In a way, I felt Cynthia Breazeal was not adventurous enough in her predictions of robot activity. It's all very well to have a little me-bot to interact with family members across the globe, a robot personal trainer, and an -admittedly very interesting - part-virtual part-real interactive game, but I was hoping for more. She was inspired in her childhood by Star Wars while I look more to Asimov. In Star Wars, robots are personable, but they are mainly tools: R2D2 is a multi-tool and on-board mechanic. He can be used to store Death Star blueprints and deliver secret messages, and he can hack into less personable technology like locked doors. He is loved and trusted with a crucial role in an epic, galaxy-saving, conflict-laden adventure, but would probably be hardly more significant than a Roomba in a normal daily-life situation. In Asimov, Robby is the first robot nanny, whose sole purpose is to be a friend to a little girl. He doesn't have to cook or fix things or mow the lawn. He is a truly social creature. In later Asimov stories, human-like robots take on increasingly complex caring roles, up to and including caring for the entire human race. These robots are truly 'all about people'.
When I think of using robots in the home, I think of them not as personal trainers but as carers. Robots can have arms strong enough to lift people. When they are anthropomorphic they can carry out tasks like cleaning, cooking, answering the phone or the door, without adjustments needing to be made to the home itself. Robots can stay awake all night, they don't get distracted, preoccupied, or bored. How many people now put their relatives in care homes, or leave their children in nurseries, or find themselves in hospitals where there is high staff turnover, absenteeism, or a generally negative and negligent atmosphere? Wouldn't it be nice to be able to leave your family members in their own familiar surroundings at home, in the care of someone who has no other worry than caring for them, keeping them happy and secure, and keeping them occupied, entertained or even educate them? A robot could do all those things. With a robot on 24/7 caring duty, people wouldn't have to spend time doing the nitty-gritty of caring for, but could focus on the caring about. I believe that would improve relationships between people.

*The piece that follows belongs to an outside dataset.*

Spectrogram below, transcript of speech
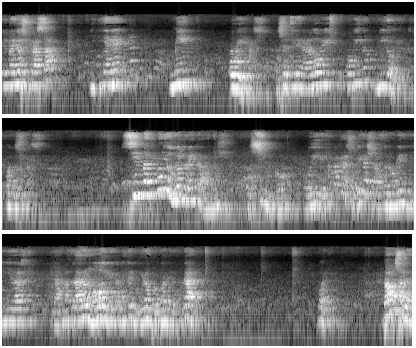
el marido se casa y tiene mil ovejas. O sea, tiene ganado ovino, mil ovejas cuando se casa. Si el matrimonio duró 30 años, o 5, o 10, capaz que las ovejas ya fueron vendidas, las mataron o directamente murieron por muerte natural. Bueno, vamos a ver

I would love a robot nanny who can watch the children while I work from home, who can do the school run when I'm not available, who can keep an eye on the other kids while I take one of them to the doctor or go and watch their dance recital, who knows lots of interesting new games and every single phonics song and never gets tired or grumpy or impatient. I'm there to do the parenting stuff that really matters (because I've also got a robot housekeeper), but robot nanny supports me. I think I'll name her Poppy for Mary Poppins... or maybe Phoebe for Nanny McPhee...